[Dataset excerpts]
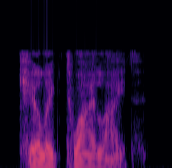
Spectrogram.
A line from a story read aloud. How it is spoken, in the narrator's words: a harsh female voice croaked behind Leia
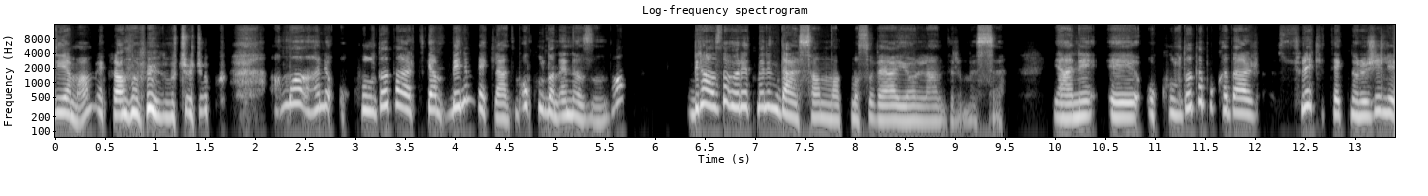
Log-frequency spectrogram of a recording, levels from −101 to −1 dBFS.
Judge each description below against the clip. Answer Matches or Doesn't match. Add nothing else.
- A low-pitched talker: Doesn't match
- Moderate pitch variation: Doesn't match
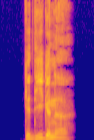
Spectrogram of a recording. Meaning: inflection of gediegen: 1. strong/mixed nominative/accusative feminine singular 2. strong nominative/accusative plural 3. weak nominative all-gender singular
- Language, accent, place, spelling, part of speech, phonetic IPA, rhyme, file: German, Germany, Berlin, gediegene, adjective, [ɡəˈdiːɡənə], -iːɡənə, De-gediegene.ogg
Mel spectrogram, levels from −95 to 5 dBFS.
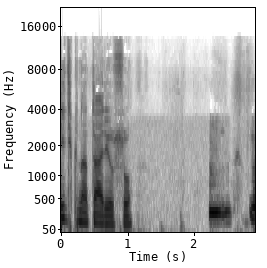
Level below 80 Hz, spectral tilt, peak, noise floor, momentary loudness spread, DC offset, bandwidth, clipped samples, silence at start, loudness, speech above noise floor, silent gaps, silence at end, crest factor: -40 dBFS; -7 dB/octave; 0 dBFS; -47 dBFS; 9 LU; under 0.1%; 13.5 kHz; under 0.1%; 0 s; -12 LUFS; 36 dB; none; 0 s; 12 dB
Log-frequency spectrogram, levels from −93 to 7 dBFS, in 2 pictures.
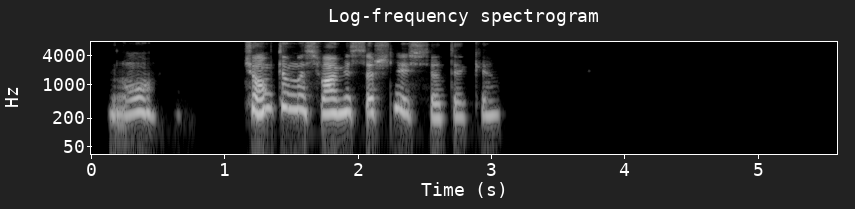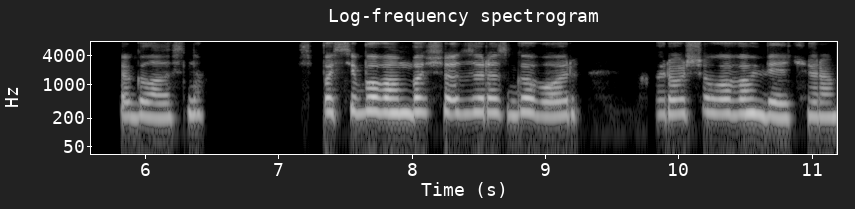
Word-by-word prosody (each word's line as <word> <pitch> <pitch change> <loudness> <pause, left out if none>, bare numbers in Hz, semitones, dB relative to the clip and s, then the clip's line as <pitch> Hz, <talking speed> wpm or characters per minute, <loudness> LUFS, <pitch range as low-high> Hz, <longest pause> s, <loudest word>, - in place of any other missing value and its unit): О. 250 +2 -1
В - - -13 0.7
чём-то 330 +1 +4
мы 305 -2 +1
с 280 - -7
вами 250 +2 +6
сошлись 260 +1 -1
всё-таки. 210 +3 -6 2.8
Согласна. 215 +2 -4 0.7
Спасибо 270 +1 0
вам 255 -1 +5
большое 260 -1 +2
за 260 +1 0
разговор. 235 -2 -1 0.4
Хорошего 245 +1 -3
вам 245 0 +2
вечера. 215 0 -2
245 Hz, 90 wpm, -25 LUFS, 225-260 Hz, 2.8 s, вами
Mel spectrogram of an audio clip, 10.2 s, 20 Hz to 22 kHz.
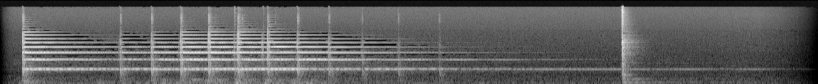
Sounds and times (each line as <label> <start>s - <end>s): Detuned Piano 0.3s - 9.8s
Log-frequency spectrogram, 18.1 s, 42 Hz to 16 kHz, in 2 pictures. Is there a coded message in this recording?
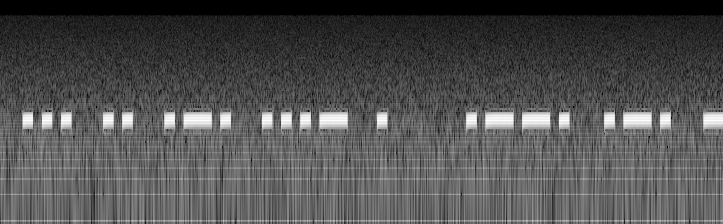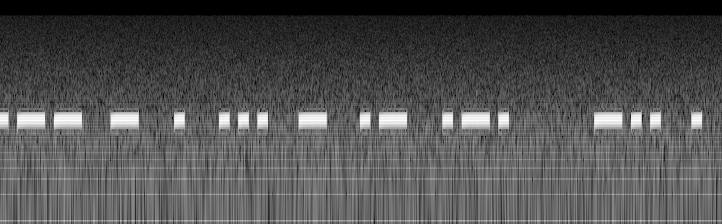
Yes: Morse code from 0.2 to 17.9 s, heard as a keyed tone, hand-sent with a paddle, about 10 wpm, 690 Hz. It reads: SIRVE PROTESTAR DE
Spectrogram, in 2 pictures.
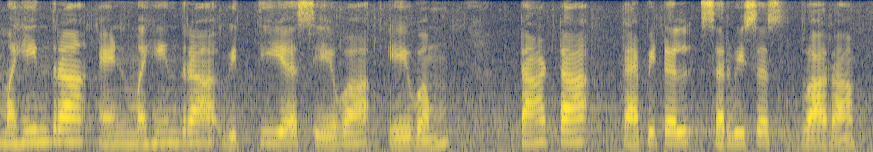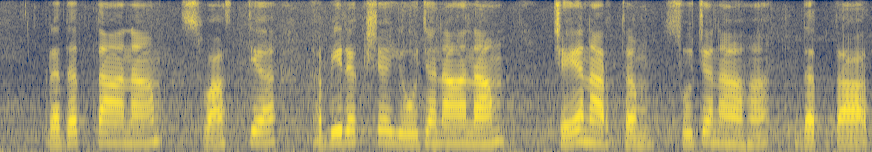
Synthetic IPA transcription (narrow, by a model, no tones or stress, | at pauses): mɐɦind̪ɾaːeɳɖmɐɦind̪ɾaːʋit̪ːijɐseːʋaːeːʋɐm | ʈaːʈaː | kæːpiʈɐlsɐɾʋisesd̪ʋaːɾaː | pɾɐd̪ɐt̪ːaːnaːm | sʋaːst̪ʰjɐ | hɐbʱiɾɐkʂɐjoːd͡ʒɐnaːnaːm | t͡ʃɐjɐnaːɾt̪ʰɐmsuːt͡ʃɐnaːɦɐ̆ | d̪ɐt̪ːaːt̪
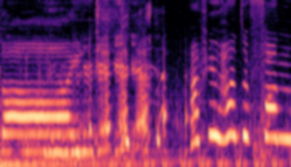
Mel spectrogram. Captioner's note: kids giggling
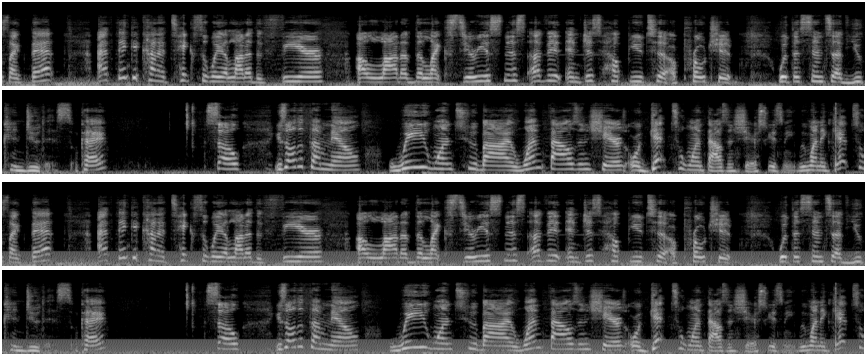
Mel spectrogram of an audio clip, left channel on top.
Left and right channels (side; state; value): right; noise; hum, 14 dB below the sound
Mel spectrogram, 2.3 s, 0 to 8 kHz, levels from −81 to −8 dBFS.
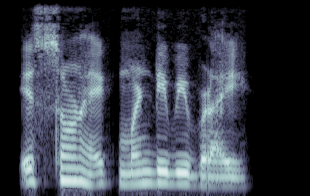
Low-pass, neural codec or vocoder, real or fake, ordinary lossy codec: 7.2 kHz; none; real; Opus, 64 kbps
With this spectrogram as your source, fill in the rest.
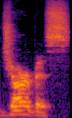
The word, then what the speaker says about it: Jervis: I'm pretty sure that his name was often pronounced Jarvis at the time, like as if it had an A. In fact, sometimes it was spelled that way. I I'm trying to It's hard to figure out how things are pronounced in the 18th century because the recordings of what they said, but we think it might have been Jarvis.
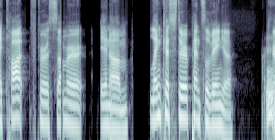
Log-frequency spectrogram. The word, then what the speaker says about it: Lancaster: And that's how you say it, Lancaster. It's spelled, it looks like Lancaster, right? Exactly how you would think Lancaster would be pronounced, but it's Lancaster, Pennsylvania. And if you say it wrong, the amount of mocking and ridicule that's directed your way is it's really undeserved.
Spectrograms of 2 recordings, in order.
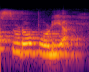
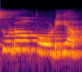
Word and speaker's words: Pseudopodia: Amoeba moves forward and forward with the help of pseudopodia. Amoeba has false legs. Pseudopodia. P is silent.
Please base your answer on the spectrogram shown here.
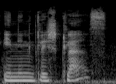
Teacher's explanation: the tone is neutral, flat. It's a fact.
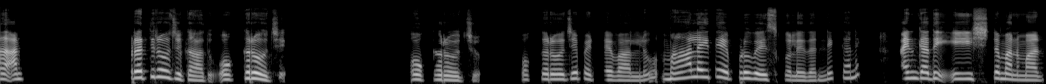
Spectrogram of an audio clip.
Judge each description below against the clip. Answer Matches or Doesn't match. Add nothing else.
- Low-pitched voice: Doesn't match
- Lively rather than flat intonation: Matches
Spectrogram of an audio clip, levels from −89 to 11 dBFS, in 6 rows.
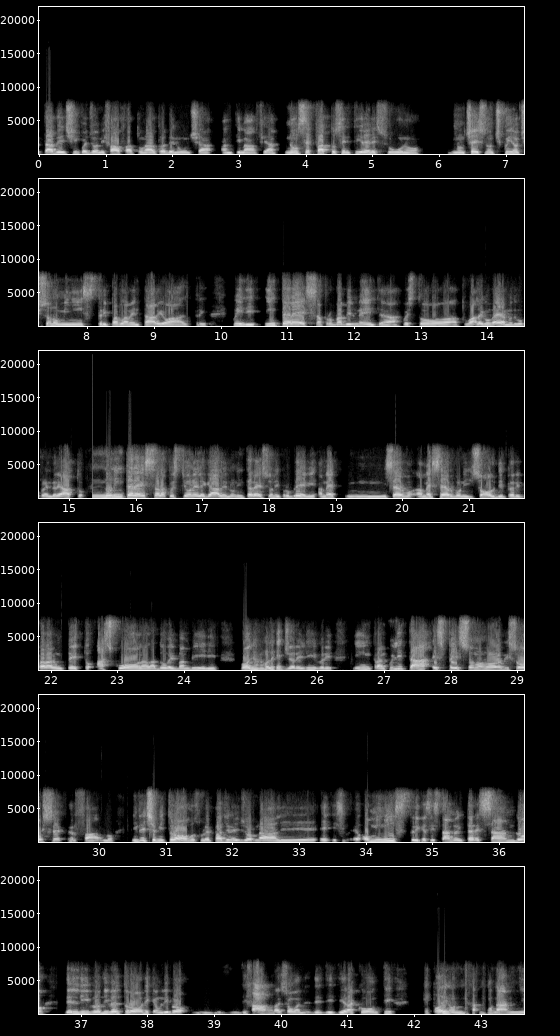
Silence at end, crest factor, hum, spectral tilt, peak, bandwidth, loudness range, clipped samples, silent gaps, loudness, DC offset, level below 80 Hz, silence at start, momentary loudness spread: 0 s; 14 dB; none; -5.5 dB/octave; 0 dBFS; 8.2 kHz; 3 LU; under 0.1%; none; -14 LUFS; under 0.1%; -64 dBFS; 0.1 s; 8 LU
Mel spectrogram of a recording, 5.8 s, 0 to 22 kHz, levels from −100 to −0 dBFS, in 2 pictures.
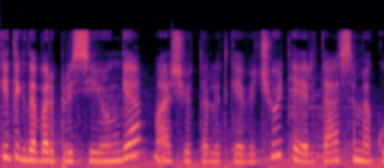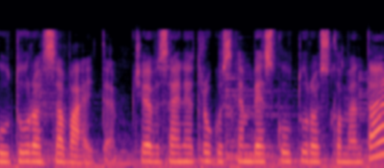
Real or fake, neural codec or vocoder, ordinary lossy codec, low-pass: real; none; AAC, 64 kbps; 9.9 kHz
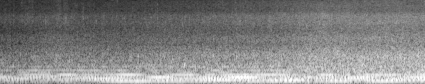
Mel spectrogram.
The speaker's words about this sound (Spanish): Puedes escuchar el mar con mayor nitidez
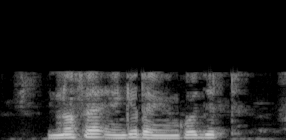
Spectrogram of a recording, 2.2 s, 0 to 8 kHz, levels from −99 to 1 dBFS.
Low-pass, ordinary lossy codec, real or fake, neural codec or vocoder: 7.2 kHz; AAC, 16 kbps; real; none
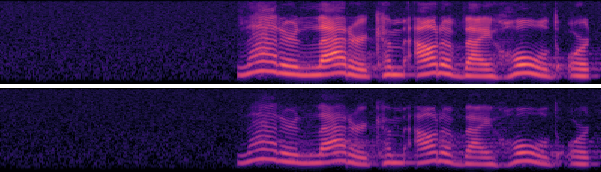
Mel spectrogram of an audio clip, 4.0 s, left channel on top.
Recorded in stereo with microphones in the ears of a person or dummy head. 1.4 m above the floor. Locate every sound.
1.6 s a woman speaking: 35° left (ahead or behind), 0.8 m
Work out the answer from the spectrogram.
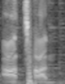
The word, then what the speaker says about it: Ajarn: 你要念准一点是阿灿 You need to pronounce it correctly, it’s Ajarn. 这个叫阿灿的 This is called Ajarn.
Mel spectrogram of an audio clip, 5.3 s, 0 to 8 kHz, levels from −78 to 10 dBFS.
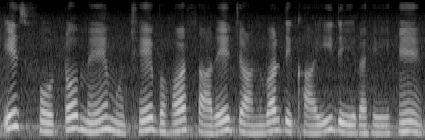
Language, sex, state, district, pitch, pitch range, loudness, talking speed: Hindi, female, Madhya Pradesh, Katni, 200 Hz, 180-225 Hz, -15 LUFS, 125 wpm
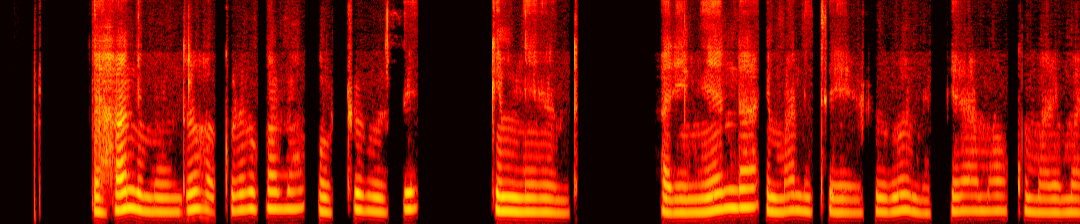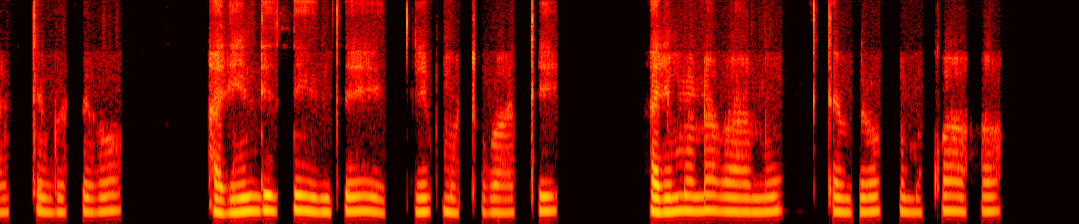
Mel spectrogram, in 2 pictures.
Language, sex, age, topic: Kinyarwanda, female, 25-35, finance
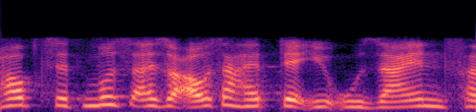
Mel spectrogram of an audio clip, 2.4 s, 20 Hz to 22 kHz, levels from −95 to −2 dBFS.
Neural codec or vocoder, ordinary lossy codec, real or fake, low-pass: codec, 16 kHz, about 1 kbps, DyCAST, with the encoder's durations; Opus, 24 kbps; fake; 5.4 kHz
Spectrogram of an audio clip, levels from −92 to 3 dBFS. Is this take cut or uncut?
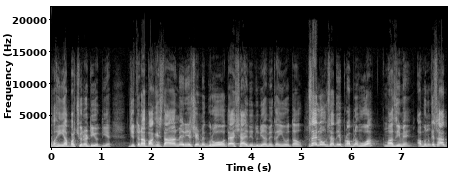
cut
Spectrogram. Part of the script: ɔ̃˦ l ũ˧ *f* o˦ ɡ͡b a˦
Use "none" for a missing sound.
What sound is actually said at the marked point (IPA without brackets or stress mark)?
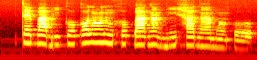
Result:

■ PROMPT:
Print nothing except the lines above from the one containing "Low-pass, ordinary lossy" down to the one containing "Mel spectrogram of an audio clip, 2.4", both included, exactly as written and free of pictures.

■ ANSWER TO THE EXERCISE:
Low-pass, ordinary lossy codec, real or fake, neural codec or vocoder: 7.2 kHz; AAC, 16 kbps; real; none
Mel spectrogram of an audio clip, 4.0 s, left channel on top.
Recorded in stereo with microphones in the ears of a person or dummy head. 1.4 m above the floor. Locate every sound.
1.6 s a woman speaking: 35° left (ahead or behind), 0.8 m
Work out the answer from the spectrogram.
The word, then what the speaker says about it: Ajarn: 你要念准一点是阿灿 You need to pronounce it correctly, it’s Ajarn. 这个叫阿灿的 This is called Ajarn.
Mel spectrogram of an audio clip, 5.3 s, 0 to 8 kHz, levels from −78 to 10 dBFS.
Language, sex, state, district, pitch, pitch range, loudness, talking speed: Hindi, female, Madhya Pradesh, Katni, 200 Hz, 180-225 Hz, -15 LUFS, 125 wpm
Mel spectrogram, in 2 pictures.
Language, sex, age, topic: Kinyarwanda, female, 25-35, finance
Mel spectrogram of an audio clip, 2.4 s, 20 Hz to 22 kHz, levels from −95 to −2 dBFS.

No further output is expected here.